Heavy duty zips fasten the two sides of the case together and they move freely without trapping any of the lining. Webbing carry handles are located a the centre of the case that have wrap around padding making carrying a little more comfortable over a longer distance. However if you fancy carrying your rifle even further you could always use the straps located on the side which mean the case can be carried rucksack style. These straps can be stowed away when not in use so they shouldn’t catch on things.
On the opposite side of the case to the rucksack style straps there are four pockets of varying sizes. There is plenty of room in these pockets. Shooters will carry around different pieces of kit depending upon any particular situation but a waterproof could easily be stored leaving room for a few tools etc., in the other pockets. These pockets are also zippered so there is no risk of smaller items finding their way out.
Dimensions of the larger FTX rifle case (on test) was 117cm x 34cm approx. The price of both versions of these rifle cases may not be bargain basement, but I feel they offer good value for money at £55.
FTX-G2 4-12x50mm Scope
In recent times riflescopes, particularly those designed for air rifles, have become ever more complex and feature packed. It seems that anything that it is possible to adjust has been given a means of doing so. Turrets have got larger (even lockable), reticules are now more like works of abstract art and you can illuminate it to a brightness of your choosing.
Now don’t get me wrong, all these features have a place and it is a good thing that they are attainable at an affordable price. Indeed my current competition scope is feature packed, although it is also true that I rarely use it’s illuminated reticules.
It is quite refreshing therefore to take a look at the FTX-G2 4-12x50 riflescope. Feature packed it is not, but don’t let that cloud your judgement. My first problem is how to review a scope without lots of gadgets attached (quite a reviewer’s nightmare I think you’ll agree). Perhaps I should take a leaf out of the scope’s book and keep it simple.
The specification then is as follows. It has a magnification range from 4 to 12x adjusted via a ring mounted forwards of the eyepiece, which also has a fast focus adjustment. This is a scope for holdover not dialling, as there is no parallax adjustment offered and the focus is set at about 25yards. The relatively low magnification means that the image is clear throughout normal airgun ranges, only for very close shots would you perhaps have to turn down the magnification to its lowest setting. Zero adjustment is offered by low profile turrets, giving ¼ moa adjustment per click. These turrets are covered by weatherproof caps when not in use.
A 30mm body tube and 50mm objective mean the scope is nice and bright and as there is no parallax adjustment on the objective the scope doesn’t look big and cumbersome. The reticule is of a mil-dot style offering plenty of reference points for using holdover, neither too thick or too thin it shouldn’t put anyone off this scope.

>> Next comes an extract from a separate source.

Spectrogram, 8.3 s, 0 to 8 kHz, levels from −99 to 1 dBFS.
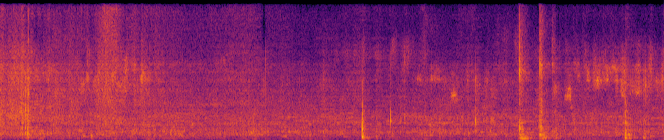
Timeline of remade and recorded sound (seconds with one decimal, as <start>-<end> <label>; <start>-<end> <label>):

Supplied with the scope is a sunshade, flip up lens covers and a set of mounts, making this a complet package for the moderate £70 asking price. Not overly heavy at 580grams the scope measures 34cm (without a sunshade). A black satin finish complements the simple outline of the scope and it will look good on most air rifles.
The FTX-G2 4-12x50 scope is priced at a very reasonable £70.